- What is being asked -
Set down the whole listing below exactly, without pictures.

════

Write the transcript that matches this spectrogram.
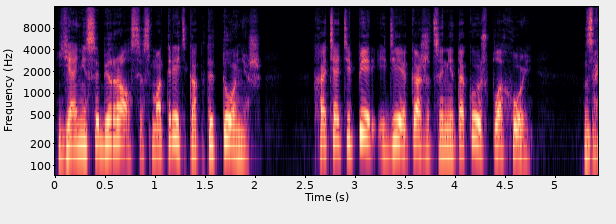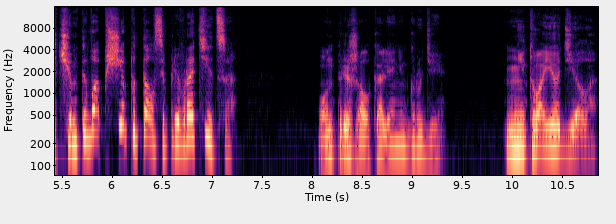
«Я не собирался смотреть, как ты тонешь. Хотя теперь идея кажется не такой уж плохой. Зачем ты вообще пытался превратиться?» Он прижал колени к груди. «Не твое дело».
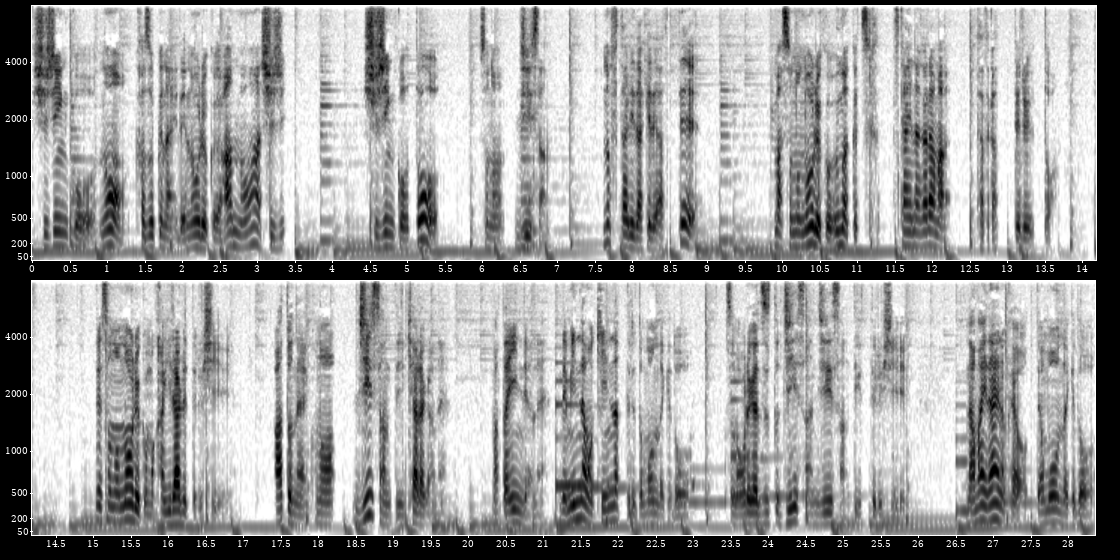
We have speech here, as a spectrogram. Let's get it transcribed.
主人公の家族内で能力があるのは主人公とそのじいさんの2人だけであってまあその能力をうまく使いながらまあ戦ってると。でその能力も限られてるしあとねこのじいさんっていうキャラがねまたいいんだよね。でみんなも気になってると思うんだけどその俺がずっとじいさんじいさんって言ってるし名前ないのかよって思うんだけど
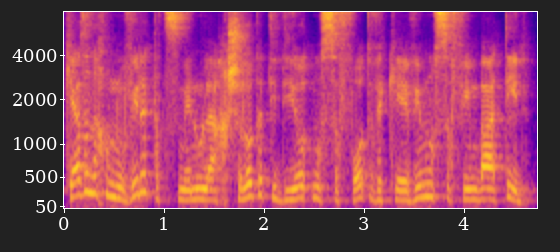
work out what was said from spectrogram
כי אז אנחנו נוביל את עצמנו להכשלות עתידיות נוספות וכאבים נוספים בעתיד.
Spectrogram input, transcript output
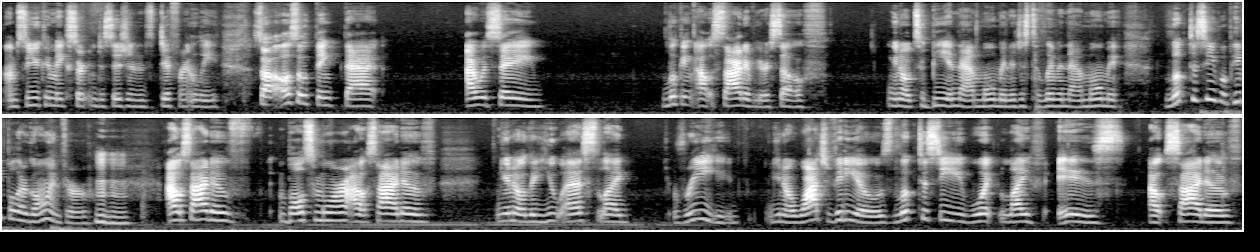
Um, so you can make certain decisions differently. So i also think that i would say looking outside of yourself you know to be in that moment and just to live in that moment look to see what people are going through Mm-hmm. outside of baltimore outside of you know the us like read you know watch videos look to see what life is outside of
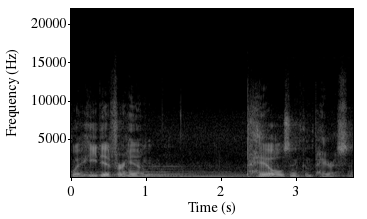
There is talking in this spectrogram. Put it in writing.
what he did for him pales in comparison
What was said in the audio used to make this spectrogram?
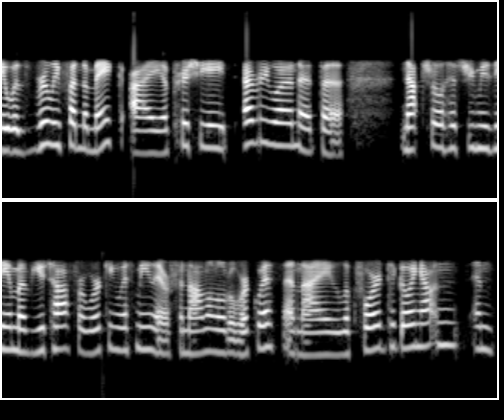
it was really fun to make. I appreciate everyone at the Natural History Museum of Utah for working with me. They were phenomenal to work with, and I look forward to going out and, and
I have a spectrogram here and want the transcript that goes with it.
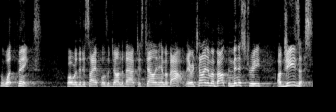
what things? What were the disciples of John the Baptist telling him about? They were telling him about the ministry of Jesus.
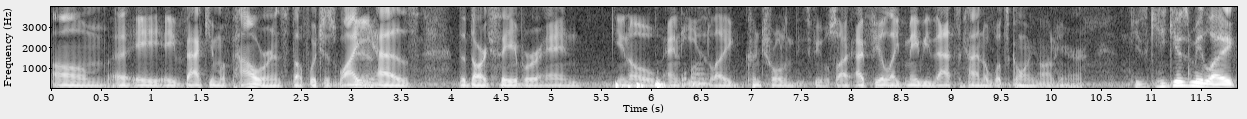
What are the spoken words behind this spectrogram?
um, a, a vacuum of power and stuff, which is why he has the dark saber and you know, and he's like controlling these people. So I, I feel like maybe that's kind of what's going on here. He's, he gives me like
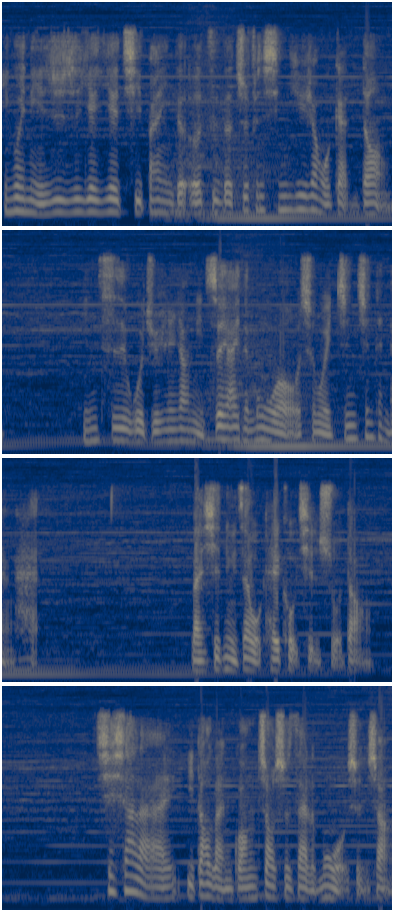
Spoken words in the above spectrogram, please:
因为你日日夜夜期盼一个儿子的这份心意让我感动，因此我决定让你最爱的木偶成为真正的男孩。蓝仙女在我开口前说道。接下来，一道蓝光照射在了木偶身上，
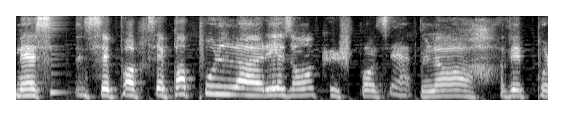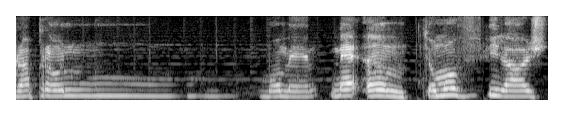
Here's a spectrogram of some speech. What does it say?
Mais c'est pas, c'est pas pour la raison que je pensais. Là, pour apprendre moi-même. Mais euh, dans mon village,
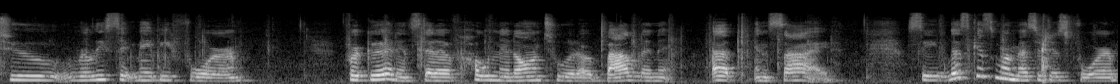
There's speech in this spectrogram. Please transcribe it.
To release it maybe for, for good instead of holding it on to it or bottling it up inside. See, let's get some more messages for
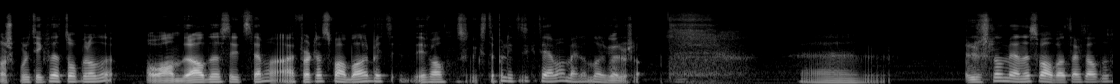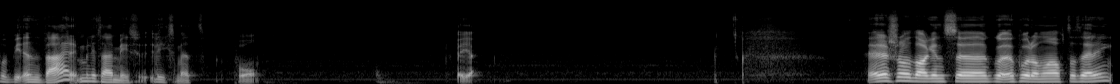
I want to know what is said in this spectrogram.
Norsk politikk på dette området og andre av det stridstema er ført til at Svalbard har blitt de vanskeligste politiske temaene mellom Norge og Russland. Uh, Russland mener Svalbardtraktaten forbyr enhver militær virksomhet på øya. Ellers så dagens uh, koronaoppdatering.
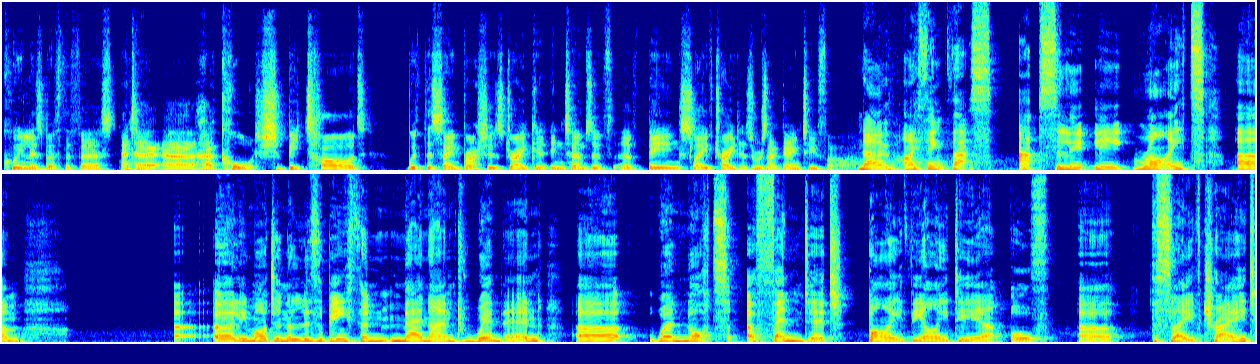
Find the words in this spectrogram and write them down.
Queen Elizabeth I and her uh, her court should be tarred with the same brush as Drake in terms of, of being slave traders, or is that going too far? No, I think that's absolutely right. Um, uh, early modern Elizabethan men and women uh, were not offended by the idea of uh, the slave trade.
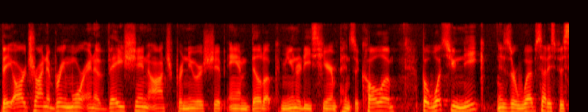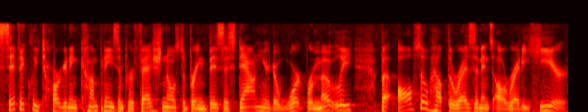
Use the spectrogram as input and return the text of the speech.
They are trying to bring more innovation, entrepreneurship, and build up communities here in Pensacola. But what's unique is their website is specifically targeting companies and professionals to bring business down here to work remotely, but also help the residents already here.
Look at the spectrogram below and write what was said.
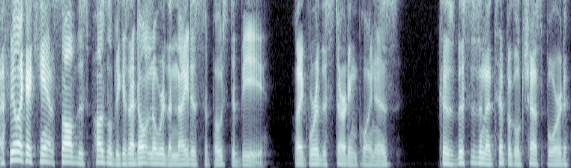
I feel like I can't solve this puzzle because I don't know where the knight is supposed to be. Like where the starting point is. Because this isn't a typical chessboard.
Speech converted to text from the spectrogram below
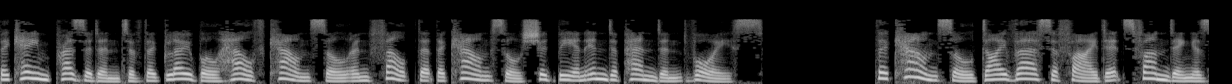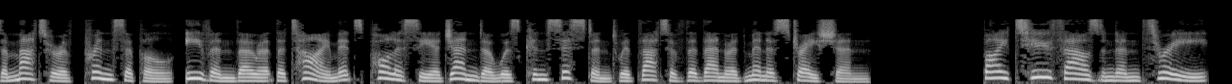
became president of the Global Health Council and felt that the council should be an independent voice. The Council diversified its funding as a matter of principle, even though at the time its policy agenda was consistent with that of the then administration. By 2003,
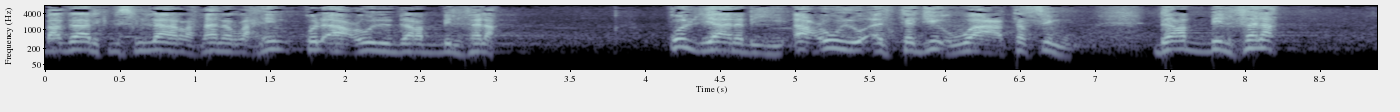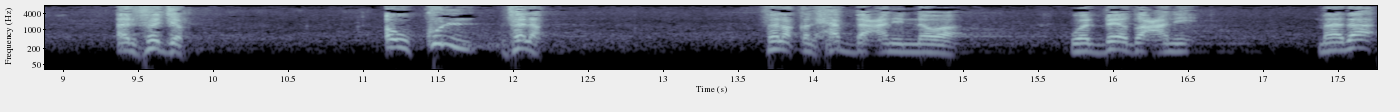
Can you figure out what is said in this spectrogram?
بعد ذلك بسم الله الرحمن الرحيم. قل أعوذ برب الفلق. قل يا نبي أعوذ ألتجئ وأعتصم برب الفلق. الفجر. أو كل فلق. فلق الحبة عن النواة والبيضة عن ماذا؟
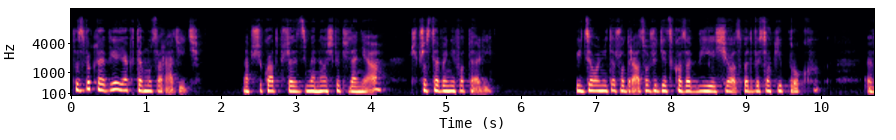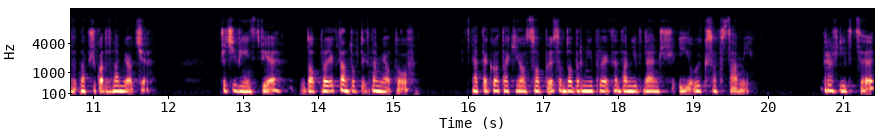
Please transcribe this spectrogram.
to zwykle wie, jak temu zaradzić. Na przykład przez zmianę oświetlenia czy przestawienie foteli. Widzą oni też od razu, że dziecko zabije się o zbyt wysoki próg, na przykład w namiocie. W przeciwieństwie do projektantów tych namiotów, Dlatego takie osoby są dobrymi projektantami wnętrz i UX-owcami. Wrażliwcy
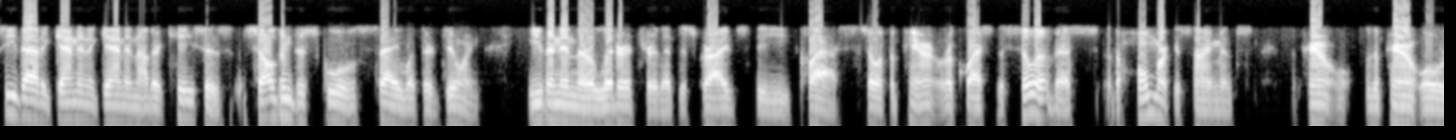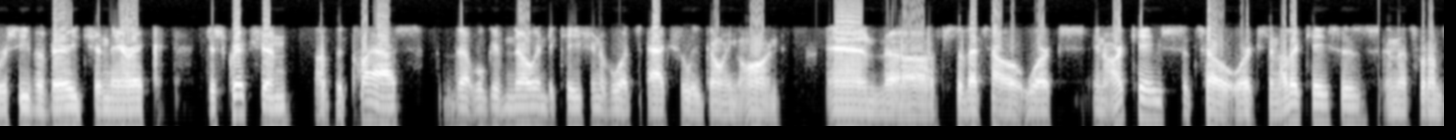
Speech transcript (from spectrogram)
see that again and again in other cases. Seldom do schools say what they're doing, even in their literature that describes the class. So if a parent requests the syllabus, the homework assignments, the parent the parent will receive a very generic description of the class that will give no indication of what's actually going on. And uh, so that's how it works in our case. It's how it works in other cases, and that's what I'm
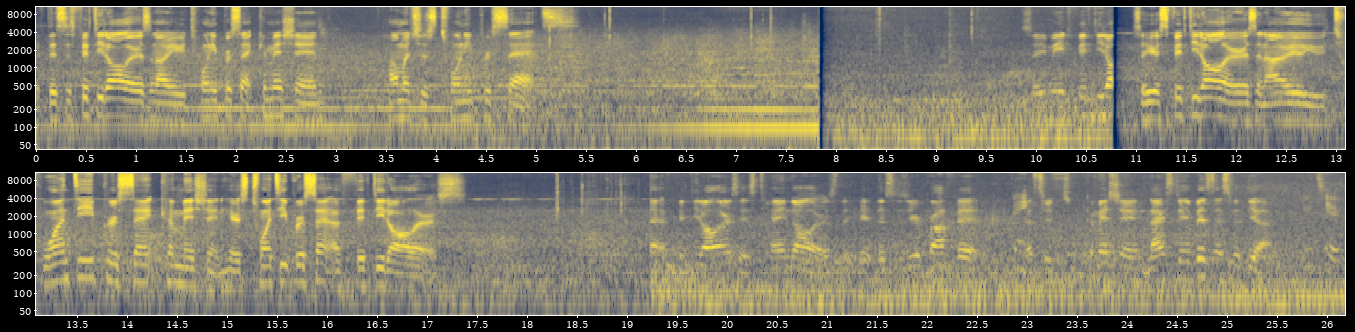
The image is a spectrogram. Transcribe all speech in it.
if this is $50 and I owe you 20% commission, how much is 20%? So you made $50. So here's $50 and I owe you 20% commission. Here's 20% of $50. $50 is $10. This is your profit. Thanks. That's your commission. Nice doing business with you. You too.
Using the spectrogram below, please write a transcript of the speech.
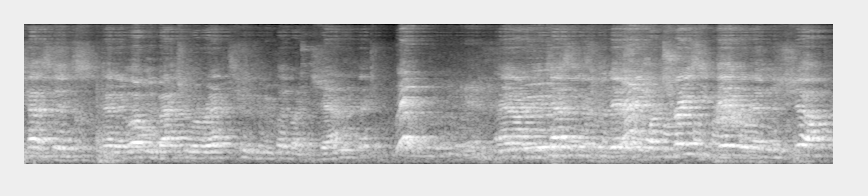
contestants and a lovely bachelorette who's going to be played by Janet. And our contestants today are Traysie David and Michele.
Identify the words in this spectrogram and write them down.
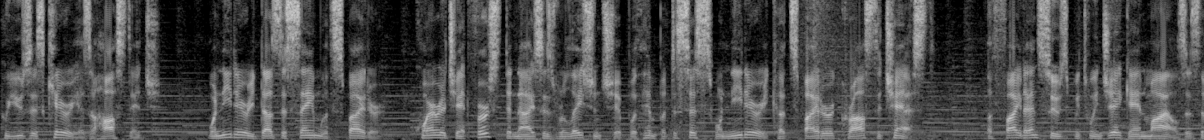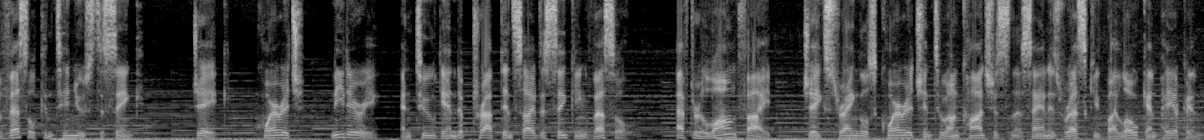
who uses Kiri as a hostage. When Neytiri does the same with Spider, Quaritch at first denies his relationship with him but desists when Neytiri cuts Spider across the chest. A fight ensues between Jake and Miles as the vessel continues to sink. Jake, Quaritch, Neytiri, and Tuk end up trapped inside the sinking vessel. After a long fight, Jake strangles Quaritch into unconsciousness and is rescued by Lo'ak and Payakan,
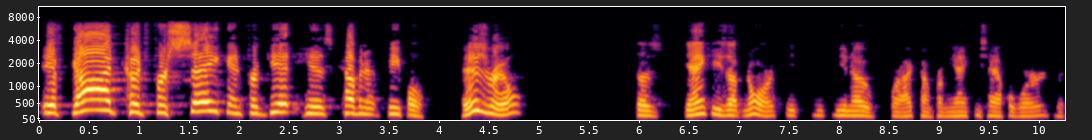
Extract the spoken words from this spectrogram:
if God could forsake and forget his covenant people, Israel, those Yankees up north, you know where I come from, Yankees half a word, but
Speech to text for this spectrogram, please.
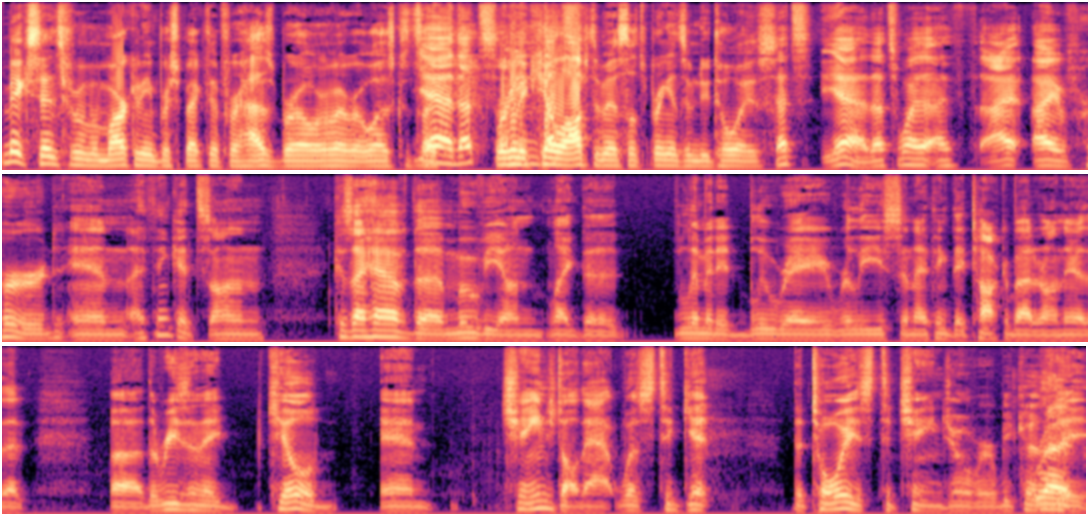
makes sense from a marketing perspective for Hasbro or whoever it was. Cause Yeah, like, that's- we're I gonna mean, kill Optimus. Let's bring in some new toys. That's yeah. That's why I I I've heard and I think it's on because I have the movie on like the limited Blu-ray release and I think they talk about it on there that uh, the reason they killed and changed all that was to get the toys to change over because Right. they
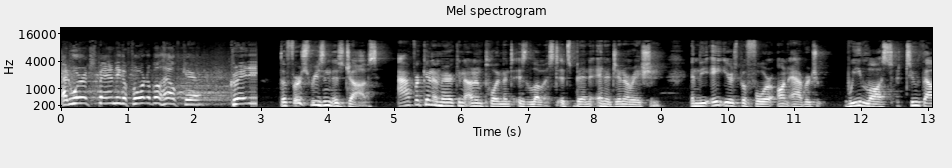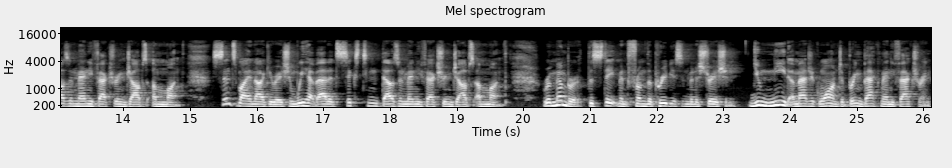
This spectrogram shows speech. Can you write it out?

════

- Output for this exercise -
Write the transcript that matches this spectrogram.
«Я не собирался смотреть, как ты тонешь. Хотя теперь идея кажется не такой уж плохой. Зачем ты вообще пытался превратиться?» Он прижал колени к груди. «Не твое дело».
We have speech here, as a spectrogram. Let's get it transcribed.
主人公の家族内で能力があるのは主人公とそのじいさんの2人だけであってまあその能力をうまく使いながらまあ戦ってると。でその能力も限られてるしあとねこのじいさんっていうキャラがねまたいいんだよね。でみんなも気になってると思うんだけどその俺がずっとじいさんじいさんって言ってるし名前ないのかよって思うんだけど
work out what was said from spectrogram
כי אז אנחנו נוביל את עצמנו להכשלות עתידיות נוספות וכאבים נוספים בעתיד.
Spectrogram input, transcript output
Um, so you can make certain decisions differently. So i also think that i would say looking outside of yourself you know to be in that moment and just to live in that moment look to see what people are going through Mm-hmm. outside of baltimore outside of you know the us like read you know watch videos look to see what life is outside of
There is talking in this spectrogram. Put it in writing.
what he did for him pales in comparison
What was said in the audio used to make this spectrogram?
it was really fun to make. I appreciate everyone at the Natural History Museum of Utah for working with me. They were phenomenal to work with, and I look forward to going out and, and
I have a spectrogram here and want the transcript that goes with it.
what things? What were the disciples of John the Baptist telling him about? They were telling him about the ministry of Jesus.
What are the spoken words behind this spectrogram?
um, a, a vacuum of power and stuff, which is why he has the dark saber and you know, and he's like controlling these people. So I, I feel like maybe that's kind of what's going on here. He's, he gives me like
Spoken words in the above spectrogram, please:
因为你日日夜夜期盼一个儿子的这份心意让我感动，因此我决定让你最爱的木偶成为真正的男孩。蓝仙女在我开口前说道。接下来，一道蓝光照射在了木偶身上，
Here's a spectrogram of some speech. What does it say?
Mais c'est pas, c'est pas pour la raison que je pensais. Là, pour apprendre moi-même. Mais euh, dans mon village,
There's speech in this spectrogram. Please transcribe it.
To release it maybe for, for good instead of holding it on to it or bottling it up inside. See, let's get some more messages for
I want to know what is said in this spectrogram.
Norsk politikk på dette området og andre av det stridstema er ført til at Svalbard har blitt de vanskeligste politiske temaene mellom Norge og Russland. Uh, Russland mener Svalbardtraktaten forbyr enhver militær virksomhet på øya. Ellers så dagens uh, koronaoppdatering.
Find the words in this spectrogram and write them down.
Queen Elizabeth I and her uh, her court should be tarred with the same brush as Drake in terms of, of being slave traders, or is that going too far? No, I think that's absolutely right. Um, uh, early modern Elizabethan men and women uh, were not offended by the idea of uh, the slave trade.
Use the spectrogram as input and return the text of the speech.
They are trying to bring more innovation, entrepreneurship, and build up communities here in Pensacola. But what's unique is their website is specifically targeting companies and professionals to bring business down here to work remotely, but also help the residents already here.
Look at the spectrogram below and write what was said.
I feel like I can't solve this puzzle because I don't know where the knight is supposed to be. Like where the starting point is. Because this isn't a typical chessboard.
Speech converted to text from the spectrogram below
became president of the Global Health Council and felt that the council should be an independent voice. The Council diversified its funding as a matter of principle, even though at the time its policy agenda was consistent with that of the then administration. By 2003,
Can you figure out what is said in this spectrogram?
بعد ذلك بسم الله الرحمن الرحيم. قل أعوذ برب الفلق. قل يا نبي أعوذ ألتجئ وأعتصم برب الفلق. الفجر. أو كل فلق. فلق الحبة عن النواة والبيضة عن ماذا؟
Please transcribe this spectrogram.
to zwykle wie, jak temu zaradzić. Na przykład przez zmianę oświetlenia czy przestawienie foteli. Widzą oni też od razu, że dziecko zabije się o zbyt wysoki próg, na przykład w namiocie. W przeciwieństwie do projektantów tych namiotów, Dlatego takie osoby są dobrymi projektantami wnętrz i UX-owcami. Wrażliwcy
Speech transcript (from spectrogram)
see that again and again in other cases. Seldom do schools say what they're doing, even in their literature that describes the class. So if a parent requests the syllabus, the homework assignments, the parent the parent will receive a very generic description of the class that will give no indication of what's actually going on. And uh, so that's how it works in our case. It's how it works in other cases, and that's what I'm
The image is a spectrogram. Transcribe all speech in it.
if this is $50 and I owe you 20% commission, how much is 20%? So you made $50. So here's $50 and I owe you 20% commission. Here's 20% of $50. $50 is $10. This is your profit. Thanks. That's your commission. Nice doing business with you. You too.
Using the spectrogram below, please write a transcript of the speech.
contestants and a lovely bachelorette who's going to be played by Janet. And our contestants today are Traysie David and Michele.
Identify the words in this spectrogram and write them down.
who uses Kiri as a hostage. When Neytiri does the same with Spider, Quaritch at first denies his relationship with him but desists when Neytiri cuts Spider across the chest. A fight ensues between Jake and Miles as the vessel continues to sink. Jake, Quaritch, Neytiri, and Tuk end up trapped inside the sinking vessel. After a long fight, Jake strangles Quaritch into unconsciousness and is rescued by Lo'ak and Payakan,
Extract the spoken words from this spectrogram:
if God could forsake and forget his covenant people, Israel, those Yankees up north, you know where I come from, Yankees half a word, but
Speech to text for this spectrogram, please.
makes sense from a marketing perspective for Hasbro or whoever it was. Cause Yeah, like, that's- we're I gonna mean, kill Optimus. Let's bring in some new toys. That's yeah. That's why I I I've heard and I think it's on because I have the movie on like the limited Blu-ray release and I think they talk about it on there that uh, the reason they killed and changed all that was to get the toys to change over because Right. they
This spectrogram shows speech. Can you write it out?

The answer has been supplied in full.